Tarzi turned for a second. “Well, what do you know? Even that little tip of her ear grew back. What the hell?” Something crashed. “Come on!” he shouted.
Mags took off after him. Patches ran, too, then stopped. She sniffed the corner of a wrecked building. She squatted down. “Patches!” called Mags from the doorway of the ship. “Now is NOT the time for potty breaks!”
Just then, the building erupted in a hail of cinder blocks and metal. A stream of lava burst through the chaos. It caught Patches full in the face. It swallowed her up. Thick sprays of lava flowed across the path they had just taken. The ground began bursting into flame.
Mags screamed. She fell to her knees in the doorway of the ship. “Oh, Patches. No… not after all this.” Tears welled up in her eyes. She felt Tarzi’s hand on her shoulder. “Mags,” he began.
A bolt of calico lightning stopped him. Patches sprinted straight at them, shooting out of the flames in a white and coffee-colored blur. Not a hair on her head was burnt. In seconds, she sped past them and into the belly of The Queen Anne’s Revenge. She turned to face them, cocking her head as if to say, “Are we leaving, or what?”

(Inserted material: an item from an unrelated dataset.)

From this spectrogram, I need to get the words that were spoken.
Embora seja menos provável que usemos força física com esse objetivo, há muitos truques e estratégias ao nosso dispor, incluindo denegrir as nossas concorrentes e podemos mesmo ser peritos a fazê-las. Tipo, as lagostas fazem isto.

“Tarzi, how did she – didn’t you see that lava hit her?” Mags looked from Tarzi to Patches, back to Tarzi, and back again. “What is going on?”

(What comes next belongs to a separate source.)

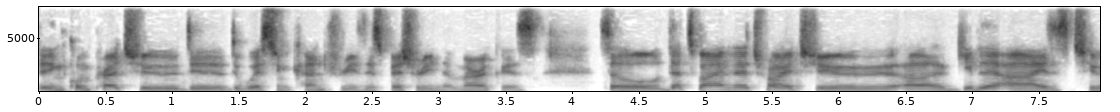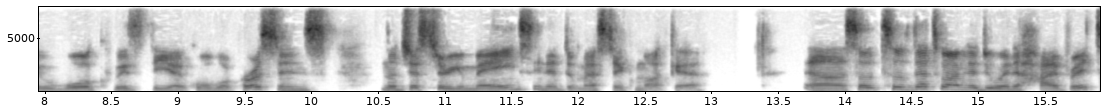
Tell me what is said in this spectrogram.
in compared to the, the Western countries, especially in the Americas. So that's why I try to uh, give their eyes to work with the uh, global persons, not just the remains in the domestic market. Uh, so, so that's why I'm doing the hybrid.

“I don’t know, but we aren’t going to sit here while the moon falls apart! Come on!” Tarzi jumped into his seat. Mags took up her spot at the console. She brought The Queen Anne’s Revenge up from the surface of the dying moon. New volcanoes obliterated the site of the station. The whole side of the moon caught fire. When they got to a safe distance, Tarzi and Mags stopped to watch it burn.
“Tarzi,” said Mags in a whisper. “It’s like… It’s like we killed a whole planet.”
“You’re right,” said Tarzi, as the blaze below them shone in his eyes. “It’s like the machine sucked the life right out of it. And somehow, that machine turned it into energy for Patches.” Patches leapt up on Tarzi’s lap and began kneading his leg. She turned around a few times trying to get perfectly comfortable, and plopped down.
“I guess that’s why the equations made no sense,” he continued. “All the missing power in them… It was going to come from the planet itself. No wonder it could only be used one time.” Tarzi scratched the side of Patches’ face. She squinted her eyes. “And you know what, Patches? I’d rather have you than some ugly old moon any day.”
Patches purred. This time, she had not crawled away from the fire in fear. She had run right through it. This time, she had gone swimming not in a river but in some other strange, blue liquid. It, too, had carried her far away from harm. Patches knew, somehow, that she never needed to fear anything ever again.
She did, however, have a serious craving for beef jerky.